- We are one step closer, according to the Associated Press: Major League Baseball's ownership committee and executive council have unanimously endorsed the Lerner/Kasten ownership bid. The transaction comes up for a full vote from MLB's
thirtytwenty-nine owners tomorrow.
An interesting wrinkle:Bob DuPuy, baseball's chief operating officer, said after Wednesday's committee meetings that he expects the Nationals will be transferred to the group headed by Theodore Lerner and Stan Kasten between June 15 and the All-Star break in July.
Okay, that's just frustrating; I seem to recall that the word was "by mid-June" before. The interesting part is noted in a Washington Times article from last April:[MLB's central office] will pay the first $37.5 million of the [$75 million] fee [for the Nationals' feloniously insignificant share in MASN,] due June 30, according to sources familiar with the agreement that MLB struck with Mr. Angelos in March. . . .
[S]ome groups seeking to buy the Nationals fear that MLB, which owns the Nationals, will seek to indirectly recoup the money when it auctions off the team this year.
Who will make the second payment of $37.5 million, due June 30, 2006, is not clear. Some sources think the Nationals' new owners ultimately will be responsible for the full $75 million.
1. Who will make that payment?
2. Does the timing of the ownership transfer affect who makes the payment?
3. Did the Lerners ensure an "indirect recoup" of this payment, if they are stuck with it?
Inquiring minds want to know.
- Speaking of MASN, the Post reports that the warring sides in the MASN/Comcast dispute met with DuPuy on Friday (which we knew) and it doesn't appear that the parties are any closer to a deal (which we suspected). According to the reporter, a MASN source "reiterated [its] willingness to allow an arbitrator to rule whether Comcast should carry Nationals games, and Comcast declined." This isn't the first time I've heard this, for what it's worth.
- Dave Appelman of the fascinating Fan Graphs website has apparently landed a gig at SI.com. I mention this because, in a column on charting various hitters' hot- and-cold zones, Appelman hit on a truth of which most Nats' fans are painfully aware: Royce Clayton has pretty much no hot-zones. Want visual evidence? Here you go.

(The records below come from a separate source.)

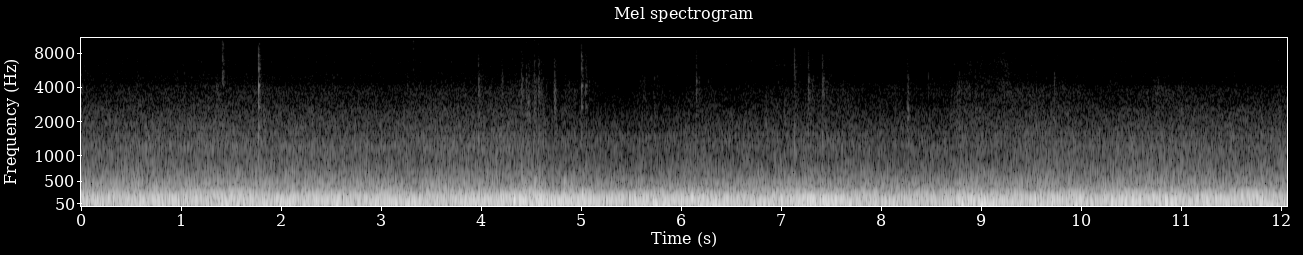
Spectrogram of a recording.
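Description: Road noise rumbles inside a car driving on asphalt.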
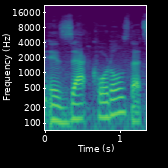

- On the heels of a stunningly decent outing by our former hero, ¡Livan!, Zach Day takes the hill at Wrigley Field, trying for a third straight solid performance. He is opposed by Sean Marshall, who I previously notedis from my hometown. Marshall, is coming off a FUBAR-invoking performance last Thursday in San Francisco: 3.2 innings, nine runs on nine hits, with five walks thrown in. Otherwise, he's been quite effective, with four solid appearances in his first six (pre-San Fran) turns through the rotation, with three consecutive super-quality starts (a total of two runs in 20.1 innings).
Marshall, a 6'6" lefty, entered the season as the Cubs' number six prospect, according to Baseball America. The scouting report:Marshall picks up plenty of groundballs and strikeouts thanks to an 88-92 mph sinker that can reach 95. He keeps batters off balance with his curveball, a sharp downer he can change speeds with. He commands both pitches well. . . . He'll have to improve his changeup to remain a starter, and he's working on a slider.
Let us hope that slider isn't operational yet; sliders get us every time!
- The Darrell Rasner Express rolled through Richmond last night, and I was at The Diamond to see what has become of our long-lost farmhand. I was going to bring my camera to the game, but I figured, who really wants to see pictures of Darrell Rasner's pitching motion?
For what it's worth, Rasner pitched with Amtrak-like efficiency: 4.1 IP, 11 H, 5 R, 2 BB, 0 SO. Brutal. So, for last night at least, score one for Jim Bowden. If last night was any indication, he wasn't worth keeping around, though I'll note that getting absolutely nothing for him might have been a bit . . . well, not much.
Of course, last night wasn't an indication of how Rasner had been pitching for Columbus. Prior to the game, he had pitched 35.2 innings and allowed 33 hits and two homers with a 34/6 strikeout-to-walk ratio. His ERA rose from 2.27 to 3.15.
One note on the game itself: ugh. Seemingly every count went full. By the third inning, my buddy Mike and I were so disinterested we started dreaming up non sequitur conclusions to dramatic movies---like Gladiator ending with a bunch of monkeys on roller skates engaging in lightsaber duels, or a pack of wolves tearing apart E.T.